Hem on the top edge of this "facing" just to cover the stitching on the collar, and the lower edge to the gown only, being careful not to take any stitches through to the collar.

To Make The Sleeves

Tack the seam of the sleeve together, stitch and press it open, then interline it with soft muslin, tacking it in smoothly, lapping one edge over the other at the seam, and running them flat together.

Turn the sleeve up evenly all round the bottom, tack, and then herringbone the raw edges to the muslin. Press the turning round the bottom, then embroider or trim the sleeve.

Join up the seam of the silk lining for the sleeve, and press the turning open.

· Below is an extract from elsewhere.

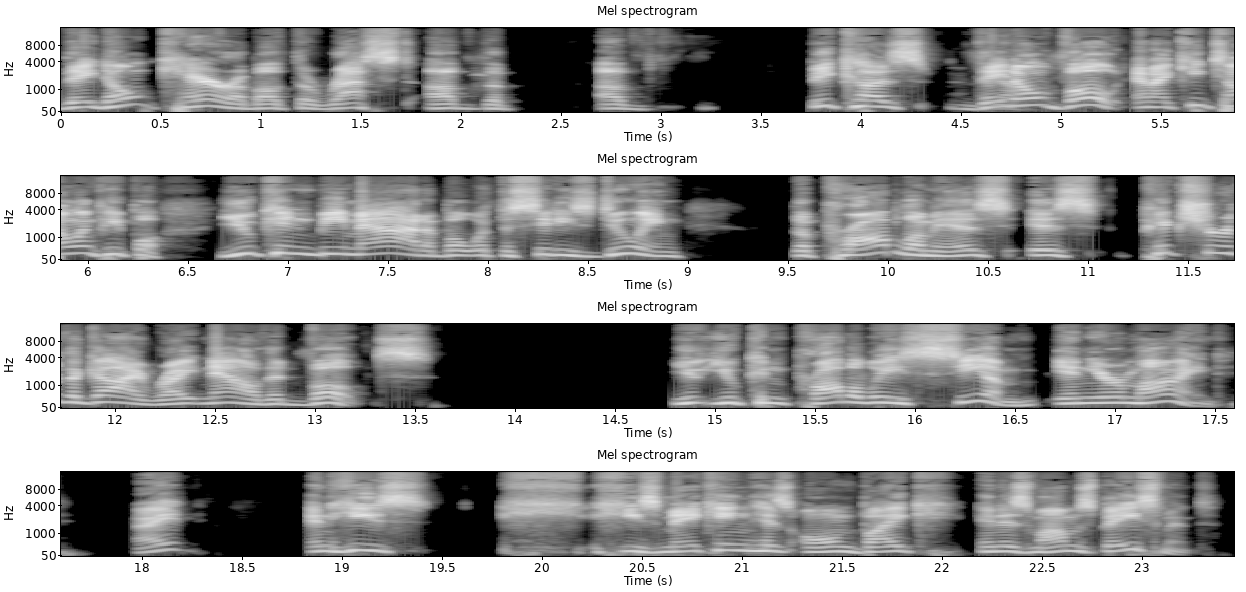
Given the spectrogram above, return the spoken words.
they don't care about the rest of the of because they No. don't vote. And i keep telling people you can be mad about what the city's doing. The problem is is picture the guy right now that votes you you can probably see him in your mind right? And he's he- he's making his own bike in his mom's basement.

Turn the lining right side out, and slip it over the wrong side of the sleeve, the seam to the seam, and the turnings "facing."

Tack the lining smoothly round the top and round the bottom; turn in the bottom edge just to cover the herringbone stitches, and hem it neatly all round.

Make the other sleeve in the same way Gather the top of the sleeves, about half an inch from the edge, commencing at the under-arm, about five inches from the seam, and gathering round to the seam.

Put the dressing-gown on a stand and find the position for the sleeve; pin the seam of it to the gown, draw up the gathers to the size of the armhole, and arrange the fulness gradually round. The five inches that were not gathered round the under-arm must be put in plain. Pin in the sleeve at intervals round the armhole. Take off the gown and carefully reverse the turnings at the armhole, commence at the seam of the sleeve, take out one pin at a time, reverse the turning, and put the pins in again; tack in the sleeve and stitch it in by hand, about half an inch from the edge. The sleeve must be held next the worker, and each gather should be stitched in separately. Cut off any superfluous turnings, and overcast the raw edges neatly with silk.

N.B. - Dressmakers sometimes bind the armholes, but this is apt to be uncomfortable and cut round the armhole; overcasting yields better to the movements of the arm.

Make the buttonholes down the front, following the instructions given in Vol. 1, page 378, and sew on the buttons, following the instructions given in Vol. 2, page 1482. The dressing-gown is now finished, with the exception of the girdle, instructions for the making of which will be given in a subsequent lesson.

To be continued.